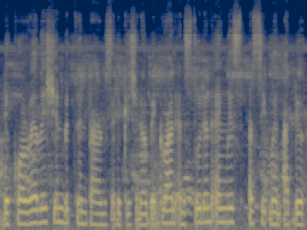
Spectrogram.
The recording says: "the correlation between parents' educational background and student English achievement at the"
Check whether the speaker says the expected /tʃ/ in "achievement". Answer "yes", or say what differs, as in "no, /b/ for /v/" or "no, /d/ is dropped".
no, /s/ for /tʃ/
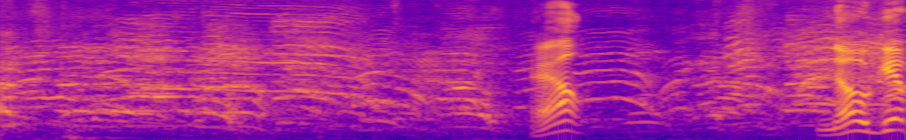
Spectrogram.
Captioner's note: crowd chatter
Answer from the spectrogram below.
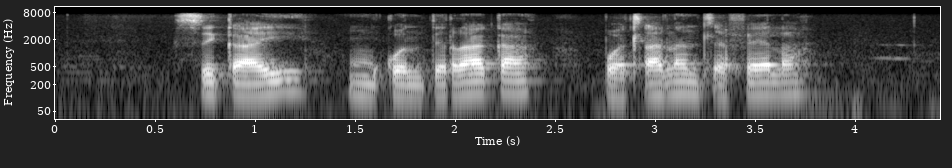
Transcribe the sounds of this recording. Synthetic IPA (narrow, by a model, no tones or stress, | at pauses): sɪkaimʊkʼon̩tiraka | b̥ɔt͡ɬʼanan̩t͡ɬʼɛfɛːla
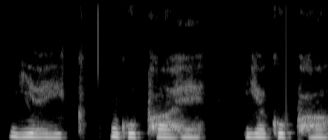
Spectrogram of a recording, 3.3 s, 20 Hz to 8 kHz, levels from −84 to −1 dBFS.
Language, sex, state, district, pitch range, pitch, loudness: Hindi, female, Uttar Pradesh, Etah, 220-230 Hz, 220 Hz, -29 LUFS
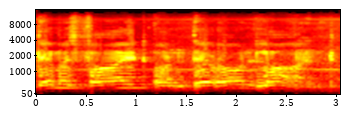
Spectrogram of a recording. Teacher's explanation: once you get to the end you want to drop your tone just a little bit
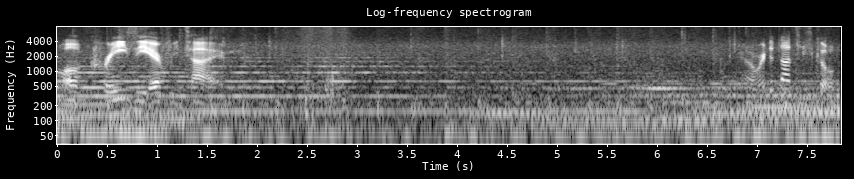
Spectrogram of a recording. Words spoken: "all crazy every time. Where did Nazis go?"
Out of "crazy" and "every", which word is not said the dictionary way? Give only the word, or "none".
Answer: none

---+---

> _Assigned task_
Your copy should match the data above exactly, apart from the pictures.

> _Solution_
Spectrogram.
The recording says: "the correlation between parents' educational background and student English achievement at the"
Check whether the speaker says the expected /tʃ/ in "achievement". Answer "yes", or say what differs, as in "no, /b/ for /v/" or "no, /d/ is dropped".
no, /s/ for /tʃ/
Spectrogram.
Captioner's note: crowd chatter
Answer from the spectrogram below.
Transcribe the sounds of this recording. Synthetic IPA (narrow, by a model, no tones or stress, | at pauses): sɪkaimʊkʼon̩tiraka | b̥ɔt͡ɬʼanan̩t͡ɬʼɛfɛːla
Spectrogram of a recording, 3.3 s, 20 Hz to 8 kHz, levels from −84 to −1 dBFS.
Language, sex, state, district, pitch range, pitch, loudness: Hindi, female, Uttar Pradesh, Etah, 220-230 Hz, 220 Hz, -29 LUFS
Spectrogram of a recording. Teacher's explanation: once you get to the end you want to drop your tone just a little bit
Spectrogram of a recording. Words spoken: "all crazy every time. Where did Nazis go?"
Out of "crazy" and "every", which word is not said the dictionary way? Give only the word, or "none".
Answer: none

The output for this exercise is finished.